Fluoride is a mineral that has been safely used in dentistry to strengthen tooth enamel and prevent tooth decay. It is found in dental products such as toothpastes and mouthwashes, as well as being used as a supplement to drinking water and as a varnish after teeth cleaning. Not only does fluoride strengthen teeth, but it prevents premature tooth loss, minimizes bacterial growth, and decreases the need for invasive dental treatments. Still, as Aesop said, “It is possible to have too much of a good thing”.
With fluoride being available in so many different sources, there is a chance that your child could get too much fluoride. When this happens, they can develop a cosmetic condition known as fluorosis. While this may sound scary, fluorosis is not a disease nor does it affect the function of your child’s teeth. Instead fluorosis causes white lines, streaks, or a lace pattern to form on the surface of the teeth.
Depending on the severity of fluorosis, it can present in different ways. Fluorosis can be characterized as mild, moderate, or severe. The vast majority of fluorosis cases are mild, some may be moderate, and very few are severe. Mild fluorosis is characterized by patterns on the bottoms of the teeth, moderate fluorosis extends over the entire tooth, and severe fluorosis can cause enamel pitting and brown spots.
Fluorosis occurs when too much fluoride is given while the teeth are developing in the gums. This means two things. First, it means that once your child’s teeth have erupted, they can no longer be affected by fluorosis. Since the permanent teeth are done developing around the age of 8, this also means that fluorosis only occurs in children under the age of 8.
In order to prevent your child from developing fluorosis before they turn 8, it is important to know how to minimize their exposure. Here are some ways to prevent fluorosis:
The American Academy of Pediatrics recommends breastfeeding exclusively until your child is six months old, then adding foods while continuing to breastfeed until your child is one year old. The exception, of course, is when breastfeeding has been proven to be harmful to mother or child. While breastfeeding has a number of benefits, one of these benefits is it decreases your child’s exposure to fluoride. This is because infant formulas can contain low concentrations of fluoride. Additionally, powdered or concentrated formulas require the addition of drinking water, which can increase the concentration of fluoride when the drinking water is already supplemented with fluoride. In cases where formula is primarily used, it is recommended to speak with your child’s pediatrician on what type of formula would be best for your child. Generally speaking, ready-to-feed formulas contain very little fluoride and are usually recommended.
Check Your Primary Source of Drinking Water

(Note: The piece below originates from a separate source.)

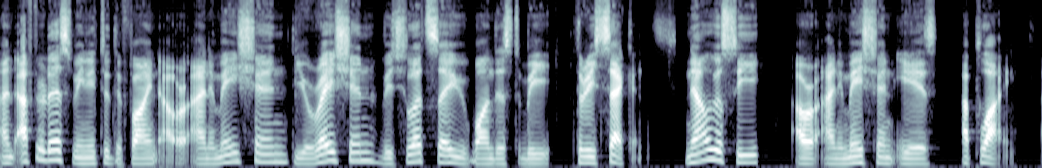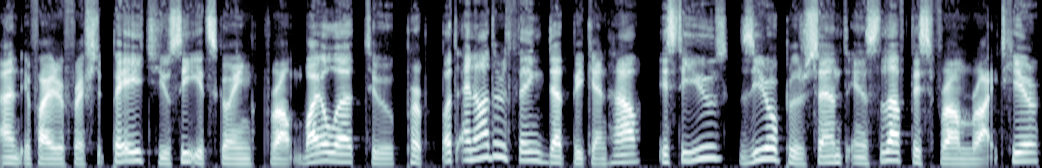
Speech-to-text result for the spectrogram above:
And after this, we need to define our animation duration, which let's say we want this to be three seconds. Now you'll see our animation is applying. And if I refresh the page, you see it's going from violet to purple. But another thing that we can have is to use 0% instead of this from right here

Many communities supplement fluoride in their drinking water, while bottled water tends to contain little to no fluoride. In the case that your drinking water is fluoridated, then your child will not need additional fluoride supplements since they are likely getting enough from drinking water. To determine if your water contains fluoride, see the CDC’s “My Water’s Fluoride” page. You may also need to determine the concentration of fluoride being used to determine whether additional sources of fluoride are beneficial or detrimental. In the case that fluoride is not supplied by the drinking water, you will want to speak with your child’s pediatrician about an appropriate fluoride supplement to prevent decay without causing fluorosis.
Regulate Toothpaste Use
By far, one of the most common causes of fluorosis is regularly swallowing toothpaste. For this reason, it is extremely important to regulate how much toothpaste your child uses and to supervise them while brushing their teeth. From infancy to the age of 3, your child should only use a tiny amount of toothpaste that is no larger than a grain of rice. From the ages of 3-8, you can increase this amount to the size of a pea. You will also need to encourage your child to spit out the toothpaste after brushing and discourage swallowing it.
While mouthwash can have benefits, it is not recommended for children under the age of 6. This is because young children under the age of 6 haven’t fully developed the swallowing reflex and are more likely to swallow large amounts of mouthwash.
Schedule Regular Dental Visits
Starting at six months of age, your child should visit their dentist every six months. This allows your child’s dentist to closely monitor their oral health and detect possible signs of fluorosis early on. Your child’s dentist can also provide you with additional information on how to prevent fluorosis.
In most cases, following the aforementioned guidelines are adequate for preventing fluorosis. In the case that your child does develop fluorosis, most cases of fluorosis are so mild that they are barely visible. Nevertheless, fluorosis can be effectively treated with cosmetic dental treatments if needed.